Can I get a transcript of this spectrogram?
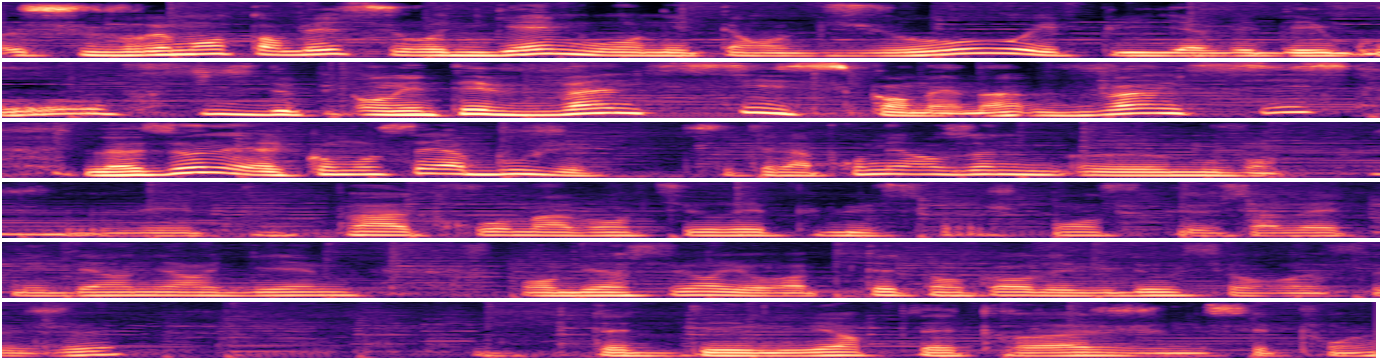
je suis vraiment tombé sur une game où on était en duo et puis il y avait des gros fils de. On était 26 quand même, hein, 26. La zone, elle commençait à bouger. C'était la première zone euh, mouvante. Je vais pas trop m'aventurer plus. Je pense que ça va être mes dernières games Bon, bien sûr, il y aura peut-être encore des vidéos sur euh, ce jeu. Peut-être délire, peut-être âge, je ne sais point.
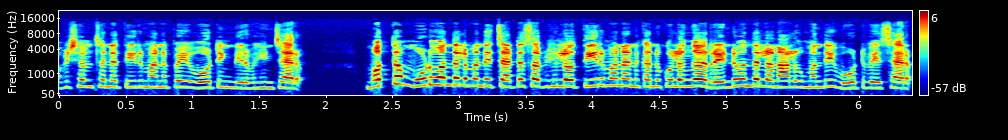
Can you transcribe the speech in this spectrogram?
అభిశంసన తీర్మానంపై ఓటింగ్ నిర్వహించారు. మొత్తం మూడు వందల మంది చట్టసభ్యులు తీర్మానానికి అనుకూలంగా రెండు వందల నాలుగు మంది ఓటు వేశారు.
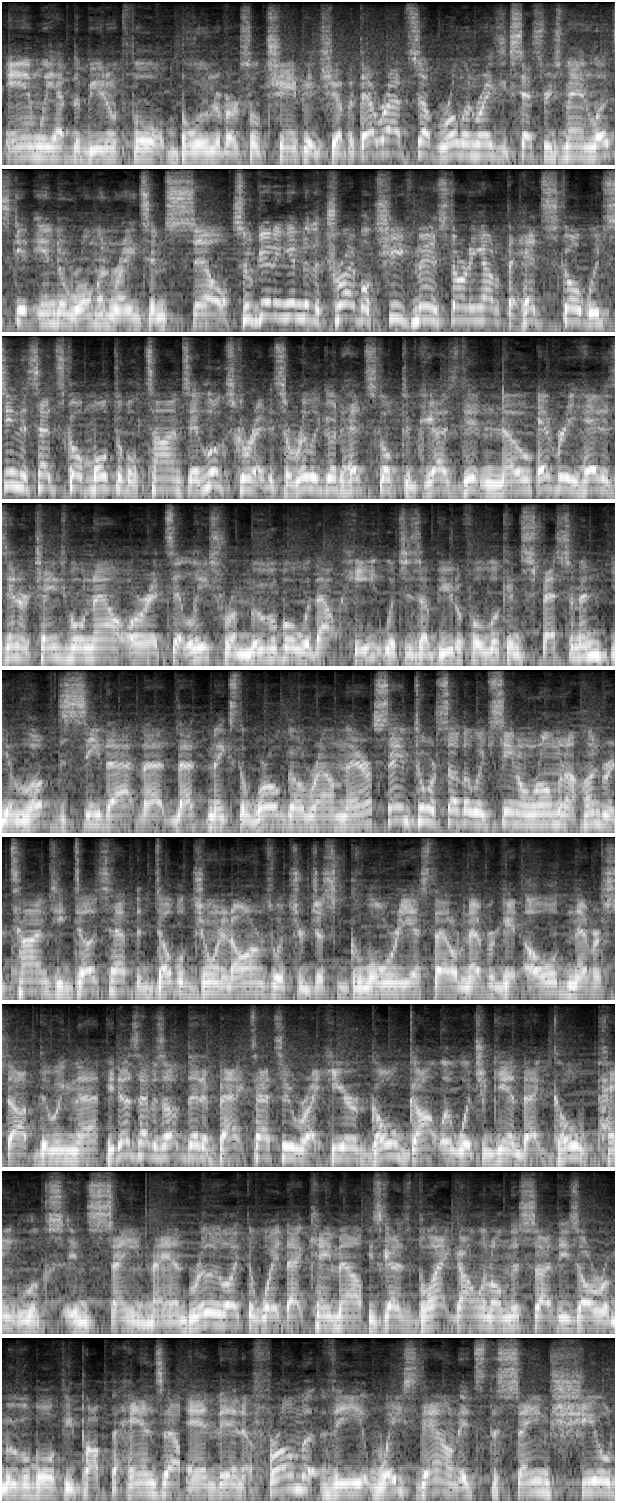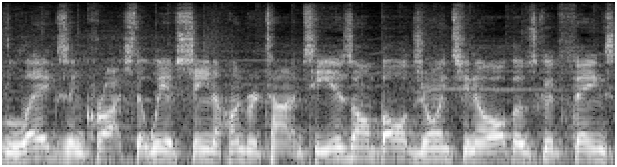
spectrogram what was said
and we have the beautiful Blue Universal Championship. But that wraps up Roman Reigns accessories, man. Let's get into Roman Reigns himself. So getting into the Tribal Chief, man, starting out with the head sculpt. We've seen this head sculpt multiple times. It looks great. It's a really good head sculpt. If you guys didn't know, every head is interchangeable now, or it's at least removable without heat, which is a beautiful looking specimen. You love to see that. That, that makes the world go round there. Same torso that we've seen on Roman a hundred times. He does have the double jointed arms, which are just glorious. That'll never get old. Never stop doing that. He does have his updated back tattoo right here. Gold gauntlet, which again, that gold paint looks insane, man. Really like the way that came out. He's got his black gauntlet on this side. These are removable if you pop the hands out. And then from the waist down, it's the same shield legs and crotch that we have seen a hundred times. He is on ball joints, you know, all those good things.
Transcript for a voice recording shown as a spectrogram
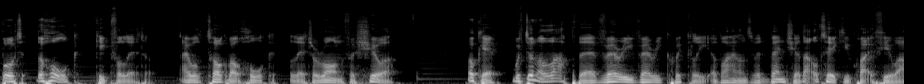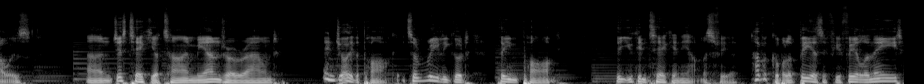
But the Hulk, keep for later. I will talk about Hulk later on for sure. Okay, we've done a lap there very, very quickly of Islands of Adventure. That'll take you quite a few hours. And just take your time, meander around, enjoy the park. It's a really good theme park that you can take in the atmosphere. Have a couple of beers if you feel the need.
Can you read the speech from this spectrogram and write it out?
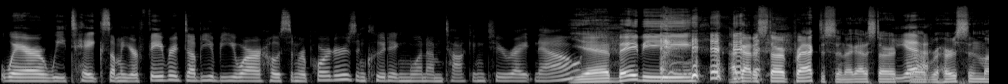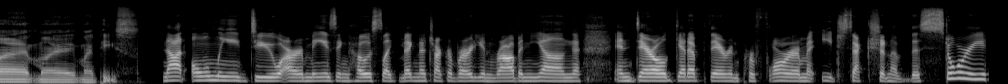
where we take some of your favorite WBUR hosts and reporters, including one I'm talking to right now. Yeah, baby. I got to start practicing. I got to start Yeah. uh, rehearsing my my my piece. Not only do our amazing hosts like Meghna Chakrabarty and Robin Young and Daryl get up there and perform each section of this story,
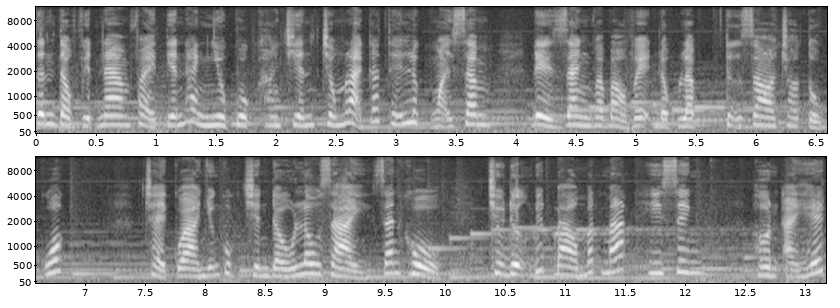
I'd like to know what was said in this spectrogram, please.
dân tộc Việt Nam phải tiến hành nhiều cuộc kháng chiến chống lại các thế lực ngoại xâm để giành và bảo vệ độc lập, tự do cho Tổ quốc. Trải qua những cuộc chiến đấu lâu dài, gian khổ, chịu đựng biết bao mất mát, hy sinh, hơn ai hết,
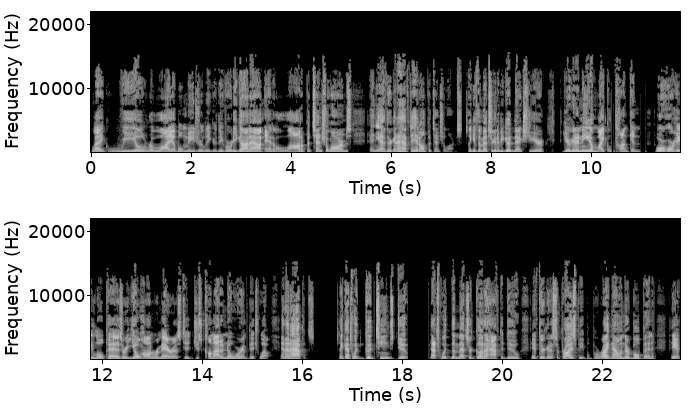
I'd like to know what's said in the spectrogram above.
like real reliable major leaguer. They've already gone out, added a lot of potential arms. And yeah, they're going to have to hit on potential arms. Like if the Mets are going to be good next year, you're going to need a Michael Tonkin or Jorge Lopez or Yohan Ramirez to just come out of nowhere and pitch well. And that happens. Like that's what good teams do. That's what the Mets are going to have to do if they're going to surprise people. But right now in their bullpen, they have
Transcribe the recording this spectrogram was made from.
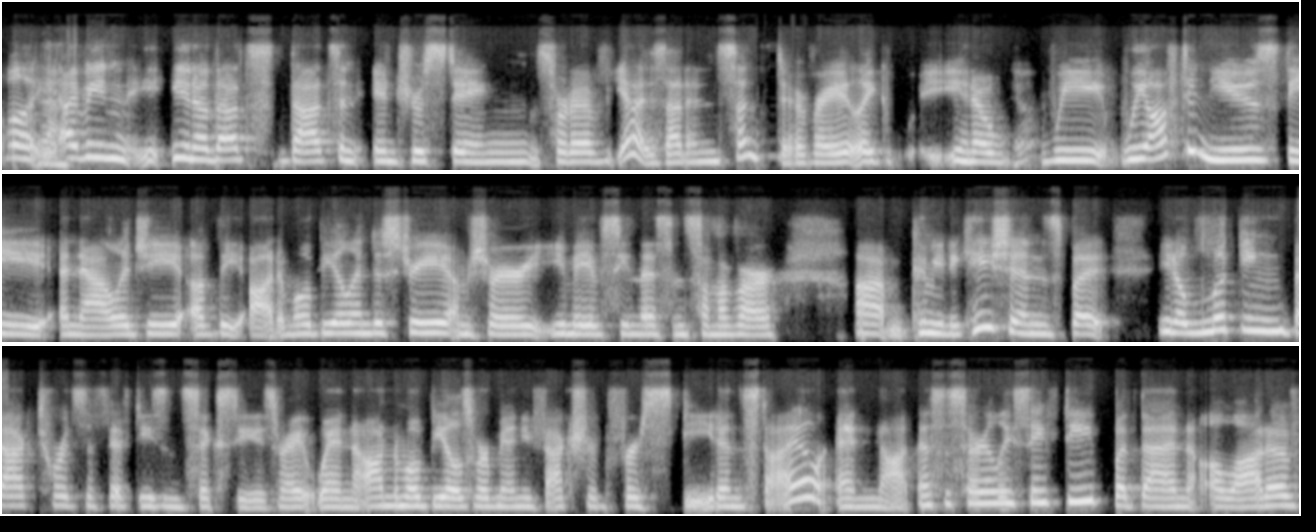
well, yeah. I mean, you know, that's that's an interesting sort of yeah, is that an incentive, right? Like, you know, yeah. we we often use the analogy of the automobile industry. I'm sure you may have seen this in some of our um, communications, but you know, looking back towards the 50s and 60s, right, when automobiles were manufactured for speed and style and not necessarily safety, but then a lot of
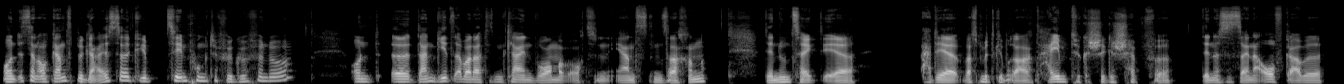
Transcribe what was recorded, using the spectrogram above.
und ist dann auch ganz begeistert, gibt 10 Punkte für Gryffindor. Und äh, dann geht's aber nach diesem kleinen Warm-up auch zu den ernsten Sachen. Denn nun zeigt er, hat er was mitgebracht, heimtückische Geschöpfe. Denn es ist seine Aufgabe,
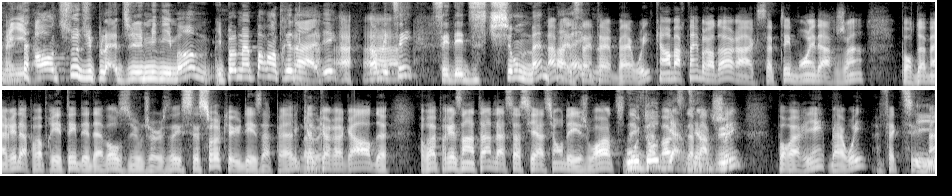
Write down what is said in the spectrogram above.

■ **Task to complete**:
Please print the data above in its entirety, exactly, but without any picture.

■ **Exercise result**:
Can I get a transcript of this spectrogram?
je suis vraiment tombé sur une game où on était en duo et puis il y avait des gros fils de. On était 26 quand même, hein, 26. La zone, elle commençait à bouger. C'était la première zone euh, mouvante. Je vais pas trop m'aventurer plus. Je pense que ça va être mes dernières games Bon, bien sûr, il y aura peut-être encore des vidéos sur euh, ce jeu. Peut-être délire, peut-être âge, je ne sais point.
Can you transcribe the speech in this spectrogram?
అభిశంసన తీర్మానంపై ఓటింగ్ నిర్వహించారు. మొత్తం మూడు వందల మంది చట్టసభ్యులు తీర్మానానికి అనుకూలంగా రెండు వందల నాలుగు మంది ఓటు వేశారు.
spectrogram what was said
and we have the beautiful Blue Universal Championship. But that wraps up Roman Reigns accessories, man. Let's get into Roman Reigns himself. So getting into the Tribal Chief, man, starting out with the head sculpt. We've seen this head sculpt multiple times. It looks great. It's a really good head sculpt. If you guys didn't know, every head is interchangeable now, or it's at least removable without heat, which is a beautiful looking specimen. You love to see that. That, that makes the world go round there. Same torso that we've seen on Roman a hundred times. He does have the double jointed arms, which are just glorious. That'll never get old. Never stop doing that. He does have his updated back tattoo right here. Gold gauntlet, which again, that gold paint looks insane, man. Really like the way that came out. He's got his black gauntlet on this side. These are removable if you pop the hands out. And then from the waist down, it's the same shield legs and crotch that we have seen a hundred times. He is on ball joints, you know, all those good things.
Transcript for a voice recording shown as a spectrogram
But the Hulk, keep for later. I will talk about Hulk later on for sure. Okay, we've done a lap there very, very quickly of Islands of Adventure. That'll take you quite a few hours. And just take your time, meander around, enjoy the park. It's a really good theme park that you can take in the atmosphere. Have a couple of beers if you feel the need.
Can you read the speech from this spectrogram and write it out?
where we take some of your favorite WBUR hosts and reporters, including one I'm talking to right now. Yeah, baby. I got to start practicing. I got to start Yeah. uh, rehearsing my my my piece. Not only do our amazing hosts like Meghna Chakrabarty and Robin Young and Daryl get up there and perform each section of this story,
I'd like to know what was said in this spectrogram, please.
dân tộc Việt Nam phải tiến hành nhiều cuộc kháng chiến chống lại các thế lực ngoại xâm để giành và bảo vệ độc lập, tự do cho Tổ quốc. Trải qua những cuộc chiến đấu lâu dài, gian khổ, chịu đựng biết bao mất mát, hy sinh, hơn ai hết,
I'd like to know what's said in the spectrogram above.
like real reliable major leaguer. They've already gone out, added a lot of potential arms. And yeah, they're going to have to hit on potential arms. Like if the Mets are going to be good next year, you're going to need a Michael Tonkin or Jorge Lopez or Yohan Ramirez to just come out of nowhere and pitch well. And that happens. Like that's what good teams do. That's what the Mets are going to have to do if they're going to surprise people. But right now in their bullpen, they have
Transcribe the recording this spectrogram was made from.
well, yeah. I mean, you know, that's that's an interesting sort of yeah, is that an incentive, right? Like, you know, yeah. we we often use the analogy of the automobile industry. I'm sure you may have seen this in some of our um, communications, but you know, looking back towards the 50s and 60s, right, when automobiles were manufactured for speed and style and not necessarily safety, but then a lot of
Transcribe what was recorded, using the spectrogram above.
und ist dann auch ganz begeistert, gibt 10 Punkte für Gryffindor. Und äh, dann geht's aber nach diesem kleinen Warm-up auch zu den ernsten Sachen. Denn nun zeigt er, hat er was mitgebracht, heimtückische Geschöpfe. Denn es ist seine Aufgabe,
Write down what is said in the spectrogram above.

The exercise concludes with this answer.